Instructions to follow: When you return the material, keep every line exactly as it is and omit the pictures.

*** Opening Provided material ***

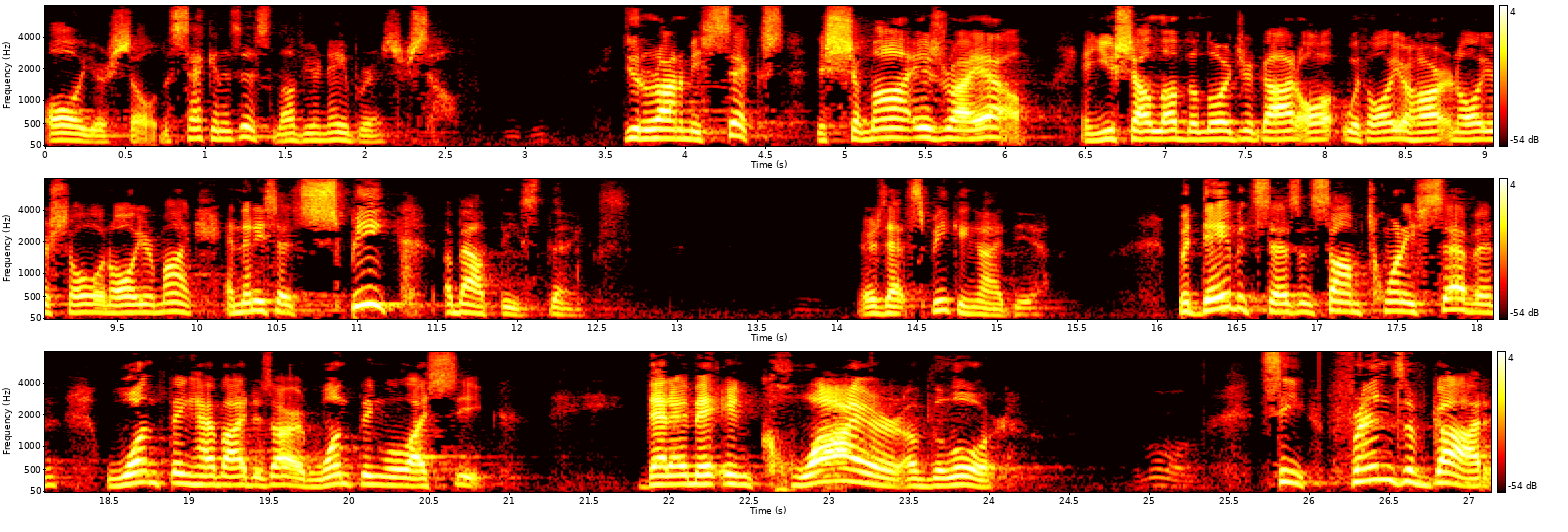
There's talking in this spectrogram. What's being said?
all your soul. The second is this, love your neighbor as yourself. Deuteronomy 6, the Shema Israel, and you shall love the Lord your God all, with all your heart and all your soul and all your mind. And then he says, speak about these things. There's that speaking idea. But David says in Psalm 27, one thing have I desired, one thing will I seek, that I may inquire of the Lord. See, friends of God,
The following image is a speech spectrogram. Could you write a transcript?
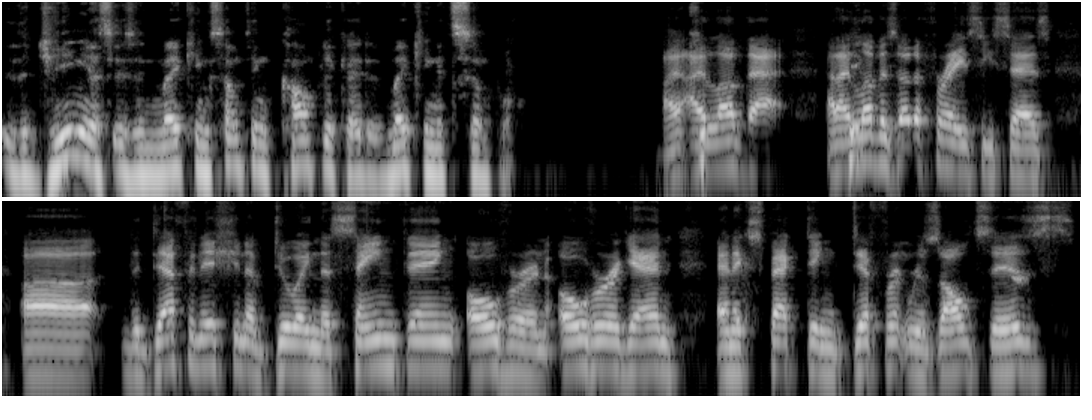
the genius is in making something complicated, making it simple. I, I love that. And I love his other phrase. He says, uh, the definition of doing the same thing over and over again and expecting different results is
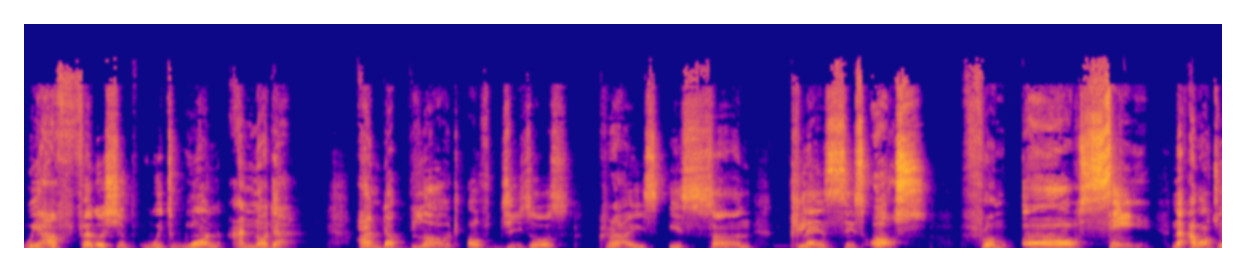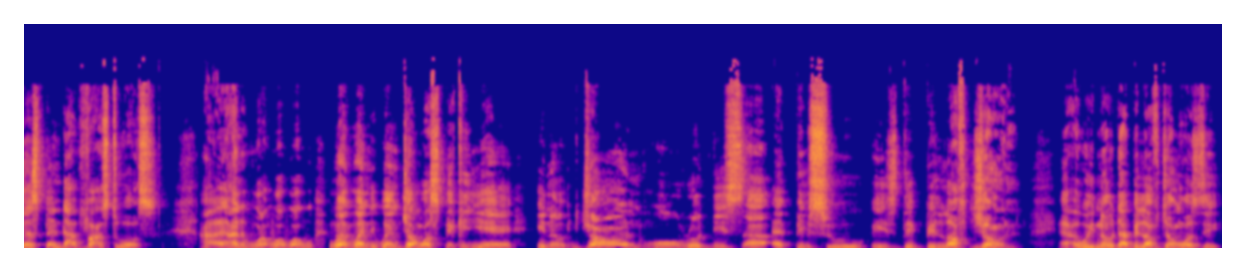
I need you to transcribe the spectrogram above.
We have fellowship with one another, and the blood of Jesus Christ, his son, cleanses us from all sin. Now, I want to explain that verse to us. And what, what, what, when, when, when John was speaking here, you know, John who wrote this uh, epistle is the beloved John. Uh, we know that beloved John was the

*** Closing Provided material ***

Result of the exercise:
There's talking in this spectrogram. What's being said?
all your soul. The second is this, love your neighbor as yourself. Deuteronomy 6, the Shema Israel, and you shall love the Lord your God all, with all your heart and all your soul and all your mind. And then he says, speak about these things. There's that speaking idea. But David says in Psalm 27, one thing have I desired, one thing will I seek, that I may inquire of the Lord. See, friends of God,
The following image is a speech spectrogram. Could you write a transcript?
the genius is in making something complicated, making it simple. I, I love that. And I love his other phrase. He says, uh, the definition of doing the same thing over and over again and expecting different results is
I need you to transcribe the spectrogram above.
We have fellowship with one another, and the blood of Jesus Christ, his son, cleanses us from all sin. Now, I want to explain that verse to us. And what, what, what, when, when, when John was speaking here, you know, John who wrote this uh, epistle is the beloved John. Uh, we know that beloved John was the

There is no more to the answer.